08 March 2018
BlackBerry takes Facebook to court with patent suit

Since BlackBerry lost its foothold on the smartphone market some years ago, it has also accused Nokia of patent infringement, as well as settled its own allegations of infringement with the aforementioned company and NTP among others.

Facebook, as expected, has come out with intent to fight the lawsuit - while somewhat accusing the company of giving up on trying to stay relevant.

The lawsuit begins by summarizing and categorizing Blackberry as a "leading innovator in the field of mobile communications for the past 30 years, having invested substantial sums into research and development of communications technologies".

At the core of the filing, which is a total of 117 pages, is the company's proprietary messaging product Blackberry Messenger, otherwise known as BBM.

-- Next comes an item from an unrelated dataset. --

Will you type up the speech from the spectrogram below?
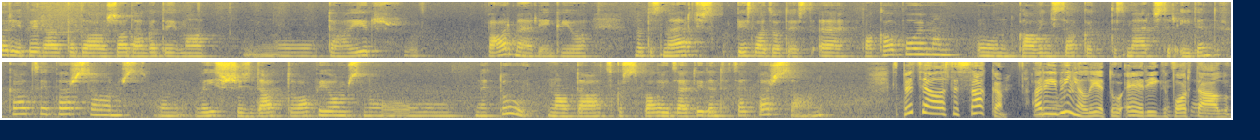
arī pieļauju, ka šādā gadījumā nu, tā ir pārmērīga, jo nu, tas mērķis pieslēdzoties e-pakalpojumam, un kā viņi saka, tas mērķis ir identifikācija personas, un viss šis datu apjoms nu, netuvu nav tāds, kas palīdzētu identificēt personu. Speciālisti saka, Arī viņa lieto e-Rīga portālu,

Those include the likes of mentioning the number of unread messages on the app icon along with the idea of offering gaming options from right within the messaging app itself. The lawsuit calls out Facebook, WhatsApp as well as Instagram for their use of instant messaging.

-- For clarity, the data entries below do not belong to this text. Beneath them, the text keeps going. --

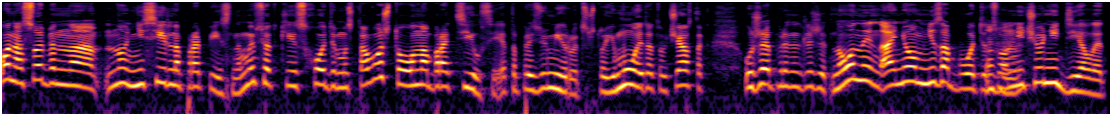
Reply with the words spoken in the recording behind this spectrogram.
Он особенно, ну, не сильно прописан. Мы все-таки исходим из того, что он обратился, это презюмируется, что ему этот участок уже принадлежит. Но он и о нем не заботится, он Мгм. ничего не делает.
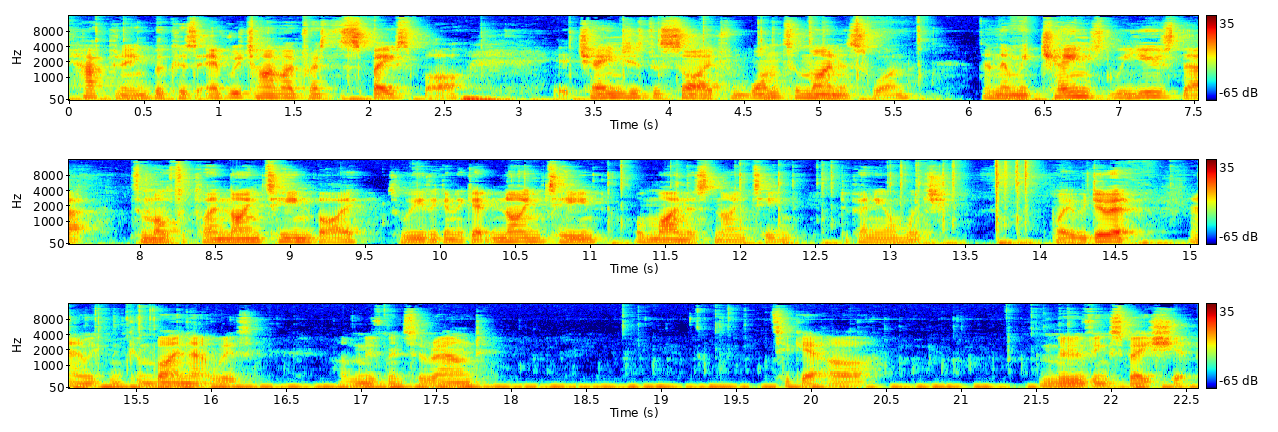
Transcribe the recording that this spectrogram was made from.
happening because every time I press the space bar, it changes the side from 1 to minus 1, and then we change, we use that to multiply 19 by, so we're either going to get 19 or minus 19, depending on which way we do it, and we can combine that with our movements around to get our moving spaceship.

Blackberry is claiming infringement on patents it holds for message encryption and notifications.

Facebook of course intends to fight the lawsuit and will likely argue that some of BlackBerry's BBM patents should be invalidated.

Specifically, BlackBerry claims Facebook and its subsidiaries are violating 7 of its patents.

BlackBerry filed the lawsuit Tuesday in the U.S. District Court for the Central District of California. A former USA magistrate, he joined Facebook's legal team in 2016 after overseeing cases including the vicious Apple vs Samsung patent fight.

Though BlackBerry was once a leader in smartphone hardware and software, the company based in Waterloo is no longer a smartphone manufacturer.

The main issue in this legal battle seems to be over how Facebook's messaging services look and operate. On the other hand, BlackBerry past year reached a settlement with Qualcomm under which the former agreed to pay $940 million to BlackBerry in order to resolve a dispute over royalty payments.

In 2014, the US Supreme Court made it much harder to enforce software patents, essentially saying that taking established ways of doing business and putting them on a computer shouldn't be considered new intellectual property.

Matt Jones, partner at Intellectual Property law firm EIP, commented: "It is surprising to see such an array of negative opinions towards the action being taken by BlackBerry against Facebook".